The season also saw him join the Renault Driver Development programme, where fortunes were determined as much by performance as by the driver’s relationship with Flavio Briatore.
López was on his way to be the next Lole.
The Final Frontier
In 2005, the Formula 3000 International was replaced by the new Bernie and Briatore hatched and promoted GP2 series, the official feeder series to the promised land of fame and fortune, Formula One.
Make a winning impression here and entry is granted, like Nico Rosberg and Lewis Hamilton.
The season started on a high note for López, who remained loyal to DAMS team for the third straight season in a different series. He qualified on the second row at Imola and finished second to race winner Heikki Kovalainen in the first ever GP2 race.
In the second race of the second round in Barcelona Lopez grabbed his first GP2 victory. This, however, would remain his only success in the series. His only other podium finish was second in the feature race at Magny Cours.
Failure to finish in seven races hurt his championship chances and he was classified 9th in the final standings with 36 points, compared to 67.5 points for third place man Scott Speed and 120 points for the inaugural series champion Nico Rosberg.
López’s last stand in Europe was in 2006 with the Norfolk-based English team Super Nova, headed by veteran racer David Sears, for a second make-or-break season in GP2. He was also signed on as test driver for the Renault F1 team.
Three podium finishes, at Nurburgring, Magny Cours and Hockenheim, and a solitary pole position looked impressive but the career was clouded by a high number of dnf’s, 10 from 21 starts. Hardly the stuff that would impress managers at Minardi or Fondmetal let alone Ferrari.
While Lewis Hamilton set new standards in rookie performance and won the championship over Nelsinho Piquet, 114 points to 102, López was languishing in 10th place in the final standings with 30 points.
His European expedition was over when he was dropped from the Renault Driver Development programme.

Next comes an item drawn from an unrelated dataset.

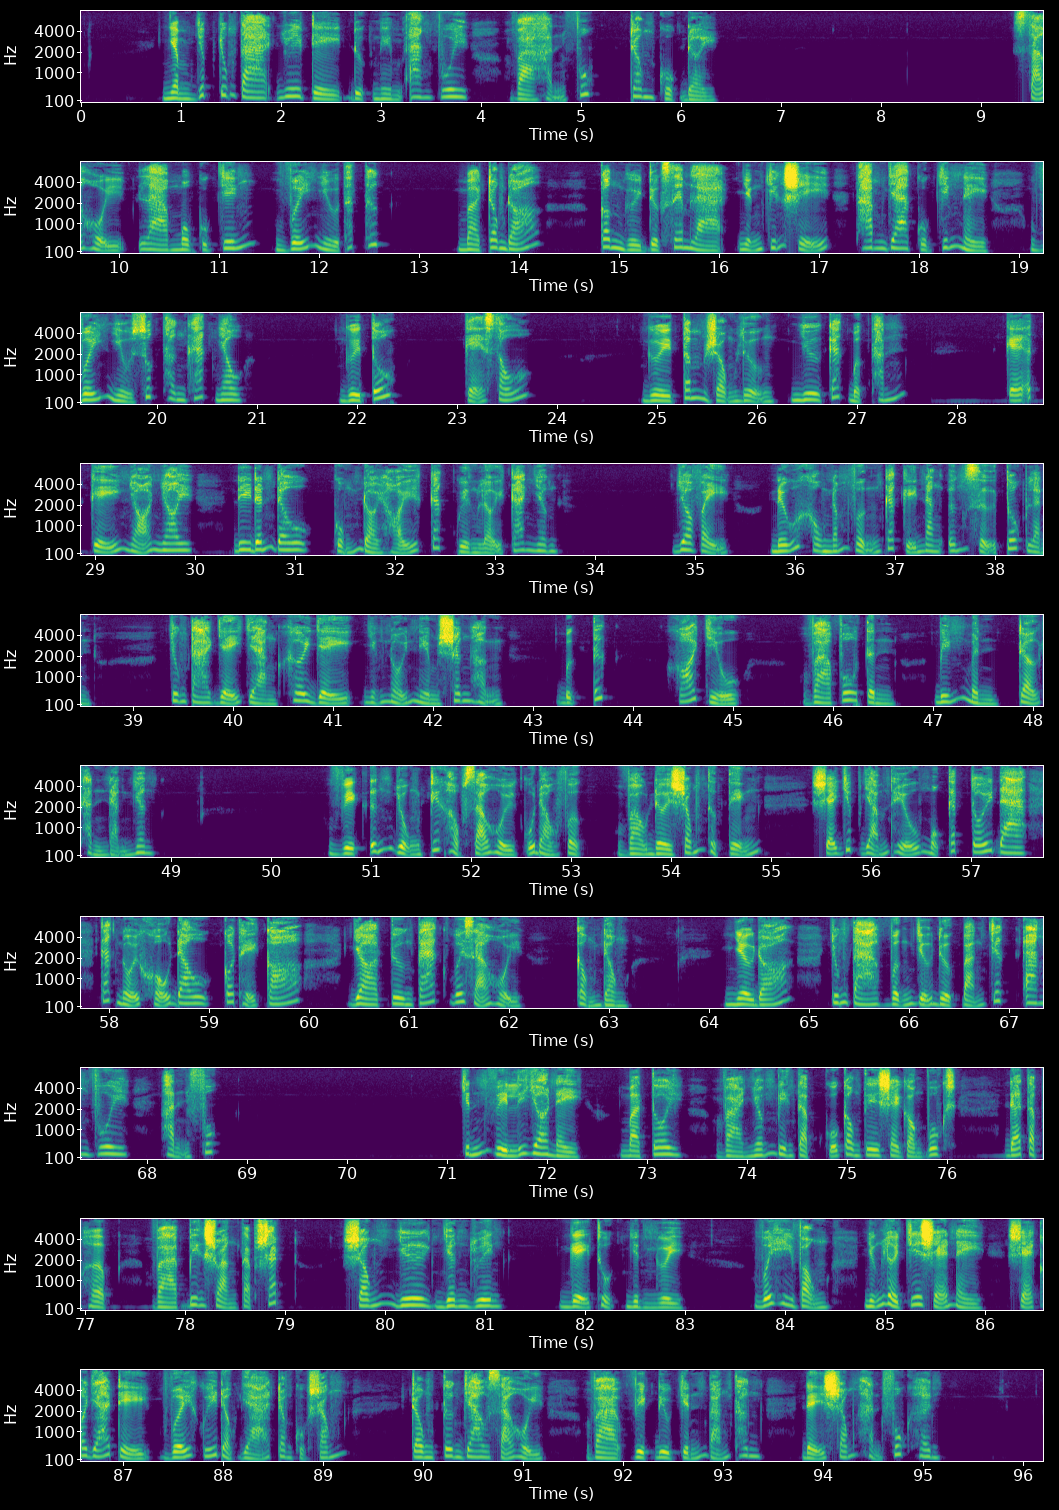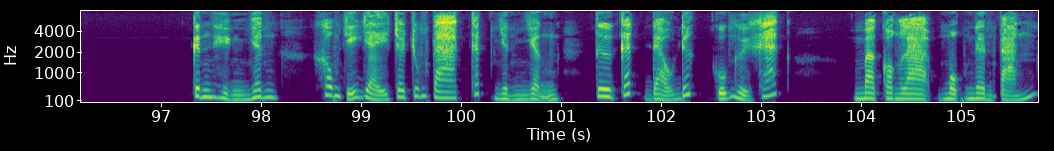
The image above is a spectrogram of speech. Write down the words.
nhằm giúp chúng ta duy trì được niềm an vui và hạnh phúc trong cuộc đời. Xã hội là một cuộc chiến với nhiều thách thức, mà trong đó con người được xem là những chiến sĩ tham gia cuộc chiến này với nhiều xuất thân khác nhau. Người tốt, kẻ xấu. Người tâm rộng lượng như các bậc thánh. Kẻ ích kỷ nhỏ nhoi, đi đến đâu cũng đòi hỏi các quyền lợi cá nhân. Do vậy, nếu không nắm vững các kỹ năng ứng xử tốt lành, chúng ta dễ dàng khơi dậy những nỗi niềm sân hận, bực tức khó chịu và vô tình biến mình trở thành nạn nhân. Việc ứng dụng triết học xã hội của đạo phật vào đời sống thực tiễn sẽ giúp giảm thiểu một cách tối đa các nỗi khổ đau có thể có do tương tác với xã hội, cộng đồng. Nhờ đó, chúng ta vẫn giữ được bản chất an vui, hạnh phúc. Chính vì lý do này mà tôi và nhóm biên tập của công ty sài gòn books đã tập hợp và biên soạn tập sách sống như nhân duyên, nghệ thuật nhìn người, với hy vọng những lời chia sẻ này sẽ có giá trị với quý độc giả trong cuộc sống, trong tương giao xã hội và việc điều chỉnh bản thân để sống hạnh phúc hơn. Kinh hiền nhân không chỉ dạy cho chúng ta cách nhìn nhận tư cách đạo đức của người khác mà còn là một nền tảng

Don’t Cry For Me, Argentina
It may have been a painful journey back to Buenos Aires but has been very fruitful. López has been racing in local touring car scene since returning to his native land and has been very successful.
Past two seasons he has been competing in two different series, TC2000 and Turismo Carretera, each year. He captured the 2008 championship in the TC2000 series after finishing 5th the previous season despite missing three events.

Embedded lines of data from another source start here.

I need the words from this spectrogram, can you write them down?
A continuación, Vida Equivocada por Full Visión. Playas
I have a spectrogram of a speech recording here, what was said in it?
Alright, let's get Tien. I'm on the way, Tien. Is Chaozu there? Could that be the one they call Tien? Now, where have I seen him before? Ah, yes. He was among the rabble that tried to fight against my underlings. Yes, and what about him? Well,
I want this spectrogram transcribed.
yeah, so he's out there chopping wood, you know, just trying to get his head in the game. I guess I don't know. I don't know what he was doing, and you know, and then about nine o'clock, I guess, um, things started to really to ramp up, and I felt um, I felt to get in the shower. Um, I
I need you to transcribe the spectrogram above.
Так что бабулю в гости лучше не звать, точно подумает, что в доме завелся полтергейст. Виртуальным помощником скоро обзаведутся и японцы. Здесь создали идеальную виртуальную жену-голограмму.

During the 2009 season López raced in no less than three championships. Winning the TC2000 with three wins and six poles from 12 starts. He also triumphed as champion of the Top Race V6 series with five wins and eight poles. He was runner-up in the Turismo Carretera Argentina with two wins and five poles.
Charlotte to Córdoba. Drivers Wanted. Cash preferred.

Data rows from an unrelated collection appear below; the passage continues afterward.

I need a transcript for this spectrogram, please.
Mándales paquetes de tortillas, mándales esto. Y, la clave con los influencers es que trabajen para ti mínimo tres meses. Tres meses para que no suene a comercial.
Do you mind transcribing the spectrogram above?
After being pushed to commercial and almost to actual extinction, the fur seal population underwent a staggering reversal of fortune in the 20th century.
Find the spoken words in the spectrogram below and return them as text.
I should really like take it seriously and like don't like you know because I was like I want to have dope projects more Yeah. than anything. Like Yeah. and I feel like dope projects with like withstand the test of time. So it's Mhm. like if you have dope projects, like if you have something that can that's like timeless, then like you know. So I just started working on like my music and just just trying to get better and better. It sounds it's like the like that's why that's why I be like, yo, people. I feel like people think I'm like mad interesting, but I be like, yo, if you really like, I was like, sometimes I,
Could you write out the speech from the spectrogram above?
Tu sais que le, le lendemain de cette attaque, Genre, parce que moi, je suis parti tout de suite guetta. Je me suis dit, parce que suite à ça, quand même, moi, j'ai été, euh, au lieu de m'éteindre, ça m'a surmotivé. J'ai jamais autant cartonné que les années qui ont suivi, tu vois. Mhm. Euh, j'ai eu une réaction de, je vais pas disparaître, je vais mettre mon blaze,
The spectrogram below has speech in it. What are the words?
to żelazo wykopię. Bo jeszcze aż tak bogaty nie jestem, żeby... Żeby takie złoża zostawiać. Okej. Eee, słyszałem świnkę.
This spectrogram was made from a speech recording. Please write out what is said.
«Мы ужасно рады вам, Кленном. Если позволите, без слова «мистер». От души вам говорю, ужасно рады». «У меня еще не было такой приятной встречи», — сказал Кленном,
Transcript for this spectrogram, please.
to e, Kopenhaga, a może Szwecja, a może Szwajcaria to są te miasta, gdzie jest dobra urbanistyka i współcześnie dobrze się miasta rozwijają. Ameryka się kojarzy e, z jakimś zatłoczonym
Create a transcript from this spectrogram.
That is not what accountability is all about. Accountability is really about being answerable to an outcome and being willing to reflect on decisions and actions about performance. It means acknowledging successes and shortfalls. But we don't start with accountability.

The announcement of a new American team was greeted with great enthusiasm both at home and abroad. Bold claims of rejecting experienced F1 drivers flashing millions of dollars for a seat gave a much needed ray of hope to young American drivers who prefer to make right and left turns for success in racing.
Chad Hurley, co-founder of You Tube, was introduced as a major investor which gave the impression America’s Team had deep pockets, especially now that You Tube is part of the Google Empire.
First sign of back tracking on home grown talent in the cockpit came with the concern over no American drivers available with super license. Jonathan Summerton’s name was high on the list as one of the few American drivers with race winning credentials in major overseas racing series, from A1GP in Shanghai to F3 Euro Series at Hockenheim. It is hard to believe that an effort was not made to provide him the necessary seat-time to qualify for a super license. And Yuji Ide can make it to the Grand Prix grid!
With López on board USF1 team the car will reportedly feature advertising from Argentine beef and tourism industry, the same consortium which suported “Lole” when he landed in Europe in the 70s. The same “Lole” who once had Peter Windsor as his manager and now holds government office in his native state, Santa Fe.
Back to the future.
Let’s hope there is some for young American drivers soon at USF1.
— Nasir Hameed